Since the family was very tight everyone shared in the task of making an ample supply of wine for the family meals and celebrations. This included me at eight years of age. On the first day I would head down to fisherman’s wharf to hop on my grandfather’s boat with my dad and head to Stockton to pick up a load, around a hundred lugs of grapes. This was an all day event. The next day started the crush. My cousin Ken and my job were to hop into the 1000 gallon redwood tank and stomp the grapes while my dad and grandfather sang Italian songs. The real fun job was when we pressed the grapes. This meant we could drink the partially fermented wine which tasted like blackberry soda with a kick, of course in moderation.
This started my appreciation of the art of making wine and how it brought people together not only to drink the fruits of one’s labor but how it brought people together.
I chose the Lodi region for the deep soils, abundance of pure water and the many micro-climates. After a few years of studying the soils in the Lodi region, we determined that the soils and micro-climate in the Clements Hills sub AVA offered the best of all criteria to grow premium French, Spanish and Italian grapes. The soils consisted of course sandy loam about 40 inches to a very hard cement pan which was about 4 inches thick. Under that there was another 80 feet of course sand, clay and gravel. The soils were derived from granite washed down from the Sierra’s in the East and volcanic ash. The soils are very old and due to that very low in organic matter. This gave us a clean pallet to work from.
The first order was to have a soil survey done to delineate the soil types and boundaries. After that a full topographic survey was done to determine any drainage issues and a grading plan was generated. Once this was done, soil and water samples were sent to the lab for analysis. The report came back, water as pure as snow and the soils poor in many essential nutrients. From this we developed a schedule of what organic materials to apply before sub soiling. Once a thick layer of organic matter was applied to the graded surface the soil was slipped plowed down to 7 feet to break up the hard pan and distribute the organic matter through the soil profile. When this was completed the field lay fallow through the winter and in the late spring. Meanwhile we laid out the vineyard blocks by soil type, permeability and water holding content. These major blocks where than divided into one and two acre blocks each having their own water valve. In the following spring the field was disked smooth ready for laying out the vineyard.

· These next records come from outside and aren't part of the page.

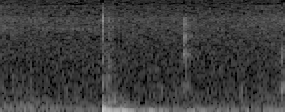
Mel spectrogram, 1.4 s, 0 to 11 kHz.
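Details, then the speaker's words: Grundfos UPS2 central heating circulator pump in a house heating system: a few sharp isolated clicks with no motor hum following, sticking and clicking for about 10 minutes without starting; owner suspects a failed starting capacitor in the electronics, not confirmed. "so 10 minutes it just goes click click click now the way these pumps work is virus starting capacitor so technically what might be wrong is that the electronics here"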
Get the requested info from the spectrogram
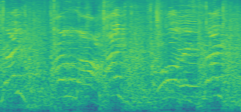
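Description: A group of women's voices chanting and shouting over hand-beaten frame drums, a continuous loud din with no pause.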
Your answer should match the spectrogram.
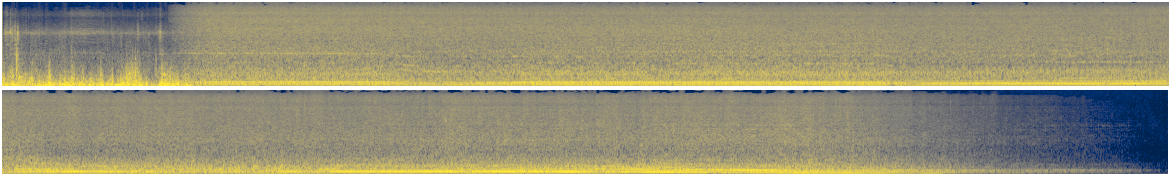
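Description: Mercury Pro XS outboard motor running at speed, pushing the boat along with water rushing and splashing in its wake. The engine note shifts in pitch a few times and fades out near the end.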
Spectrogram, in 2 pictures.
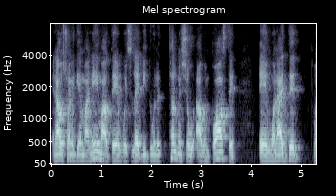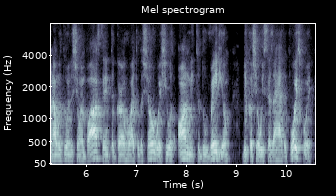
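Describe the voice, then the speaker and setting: A rambling, animated man telling stories. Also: mid-range voice, quick pace. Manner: rambling, restarts words often, many fillers; animated storytelling, voices others in quotes. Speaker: podcast guest. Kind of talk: casual interview chat.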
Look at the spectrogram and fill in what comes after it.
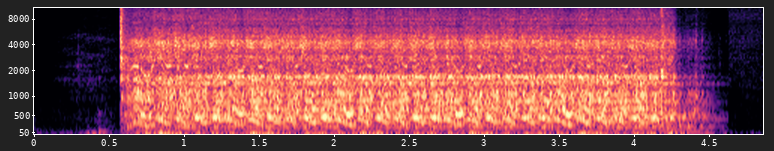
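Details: Abandoned BMW E21 after sitting for years, battery briefly charged, fuel filter now wet from the mechanical pump: starter spins the engine about three and a half seconds at an even churning rhythm but it never catches; crank no start.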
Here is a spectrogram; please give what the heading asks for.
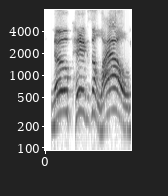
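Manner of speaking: slow, high, loud yell; shouting. A narrator's reading. Eugenia yelling at the pig, slow and loud. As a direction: stretch each word out in a shout. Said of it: "Eugenia shouted".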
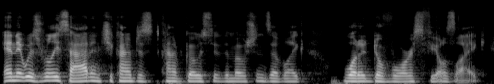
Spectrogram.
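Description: A man in his thirties with a raspy voice talks into a handheld mic in a small home studio. He chats eagerly and at length about a favorite record, like a co-host running a casual podcast segment. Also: a little high, level tone, a little fast, darkish tone. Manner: chatty and enthusiastic, gushes about music. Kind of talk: casual chat. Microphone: handheld microphone.

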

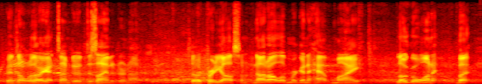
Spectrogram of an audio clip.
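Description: A man's voice: mid-range voice, little pitch movement, fast. Chatty man vlogging in a noisy expo hall. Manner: upbeat and chatty, rambling with frequent restarts. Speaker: fishing vlogger. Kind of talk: casual walk-and-talk product tour. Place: large indoor trade show hall. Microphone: camera mic held close while walking. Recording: loud crowded expo hall background noise. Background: loud crowd chatter of a busy convention floor.

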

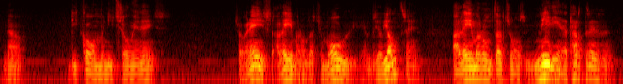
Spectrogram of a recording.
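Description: An actor playing a brooding, philosophical old man with bitter irony in a declamatory, halting radio play monologue. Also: sits low, animated, mellow, breathy edge. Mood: musing, ironic. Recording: dull vintage radio drama recording.

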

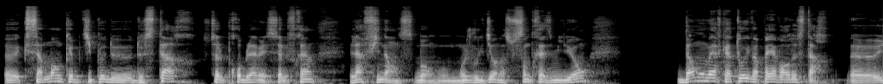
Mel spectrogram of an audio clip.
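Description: A man's voice: on the low side, a little mellow. A man in his thirties casually commentating his football career game for viewers, chatty and full of fillers. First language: French. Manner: chatty, addresses viewers as friends, many fillers. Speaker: gaming YouTuber.

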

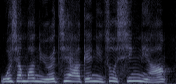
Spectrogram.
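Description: A woman reading aloud as a fretful old male mouse village chief who stammers and exclaims loudly. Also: high-pitched, steady tone, moderate pace. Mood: pleading. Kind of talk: storybook read-aloud.

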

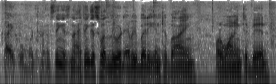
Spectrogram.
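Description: A man chatting casually while digging through a storage unit, speculating about finds and prices. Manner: chatty, speculating, quick pitch jumps when excited. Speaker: storage auction vlogger. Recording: noisy storage unit recording.

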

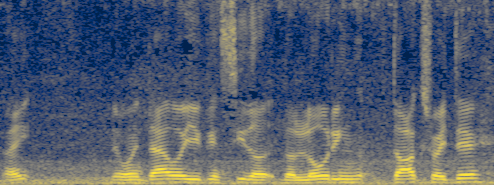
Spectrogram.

In most vineyards especially in Lodi the vines rows are laid out in an east / west orientation. This is to allow the prevailing winds to pass down the rows and not cause problems for cane training. This orientation has one drawback; the fruit on the south side of the vine getting the majority of the radiation from the sun is 4 times riper than the fruit on the north side of the vine. The other disadvantage is that the fruit on the south side is subject to sun burn. With this in mind we performed many solar observations during the growing season to determine the proper row orientation to insure equals solar radiation on both sides of the vines. This worked out well for us in two ways. Our grapes are less prone to sunburn and taking good use of the prevailing wind to mitigate the use of fungicides. This was a gamble due to the fact some rows were very short, but worked out in spades. To this date we have applied only a minimal amount of sulfur to the Sauvignon Blanc block and none to the other blocks. To this date we have had no mildew or other rots in our vineyard.
~ Dwight B.